GRAND JUNCTION — Standing in front of the Mesa County Justice Center where a grand jury will weigh possible criminal charges against her, Tina Peters asked about three dozen cheering supporters if they wanted her to “stay and fight” and then announced she will run for a second term as Mesa County Clerk and Recorder.
The rally came on the same day that prosecutors announced that a Mesa County grand jury will investigate allegations that official misconduct by Peters compromised election equipment.
The grand jury, a panel of citizens that can be convened by prosecutors to conduct an investigation and determine whether charges should be filed against someone, accepted the case Wednesday.
Peters, a Republican who was barred from overseeing the 2021 election by the Colorado Secretary of State’s Office, has been under criminal investigation by local, state and federal authorities for months.
Peters has spread baseless claims about the 2020 presidential election being stolen and has been facing scrutiny since she allegedly allowed an unauthorized person to attend a sensitive Dominion Voting Systems software update in May. Photos of passwords taken during the update were then posted online.
“Over the past few months, we have made progress in the multi-agency investigation,” Mesa County District Attorney Dan Rubenstein and Colorado Attorney General Phil Weiser said in a joint written statement Thursday morning. “This investigation will be thorough and guided by the facts and the law. More information will be made available when the prosecutors are ethically and legally permitted to provide additional details. To maintain the impartiality of the investigation, we have no further comment at this time.”
At the rally Thursday afternoon, Peters promised her supporters that new evidence will come out soon to corroborate her allegations that the 2020 election in Mesa County was manipulated by outside forces. She said the new information was not in the first forensic report that she has falsely claimed shows proof of voter fraud.
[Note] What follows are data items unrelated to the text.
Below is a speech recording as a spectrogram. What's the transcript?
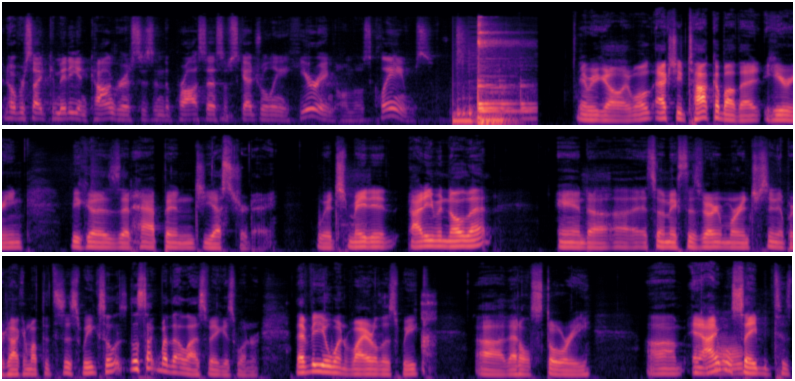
An oversight committee in Congress is in the process of scheduling a hearing on those claims. There we go. And we'll actually talk about that hearing because it happened yesterday, which made it, I didn't even know that. And uh, uh, so it makes this very more interesting that we're talking about this this week. So let's, let's talk about that Las Vegas one. That video went viral this week, uh, that whole story. Um, and I will Mhm. say to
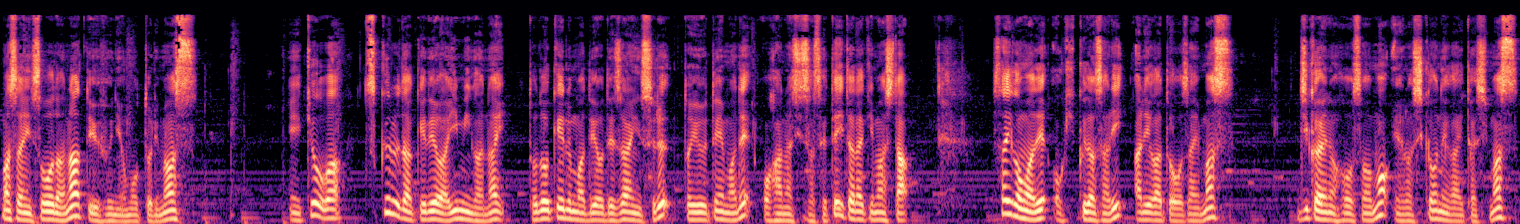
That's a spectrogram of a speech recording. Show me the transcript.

“No more machines ever!” one of her supporters shouted in response.
Peters said supporters have urged her to run for Colorado Secretary of State, “but my heart is here in Mesa County.”
Peters has continued to work as the county’s clerk and recorder, and is currently barred from overseeing the elections division under a court order that expires at the end of January. This week, Peters rejected a settlement agreement from the Secretary of State’s Office that would have allowed her to return to the division under strict supervision, and would have required her to “completely repudiate, retract and disavow” some of her past statements about election integrity, according to the Grand Junction Daily Sentinel.
“You know what I have to say to this order? I say ‘never,’” Peters told supporters Thursday.
As of Thursday afternoon, Peters had yet to file official paperwork to run for reelection.
Peters also faces campaign finance complaints for raising money during 2021 without declaring her candidacy or establishing a campaign committee, allegedly taking illegal gifts through an unregistered legal defense fund, as well as another complaint alleging she took illegal gifts related to plane flights and lodging for a conference she attended in August without reporting them.
The rally Thursday was filmed by a videographer from Texas, who said he was hired to create a documentary about Peters, although he would not provide further details. Two other videographers from the Western Slope said they were hired by Peters and by Garfield County political activist Sherronna Bishop, who has been at Peters’ side at all her rallies and who is also under criminal investigation.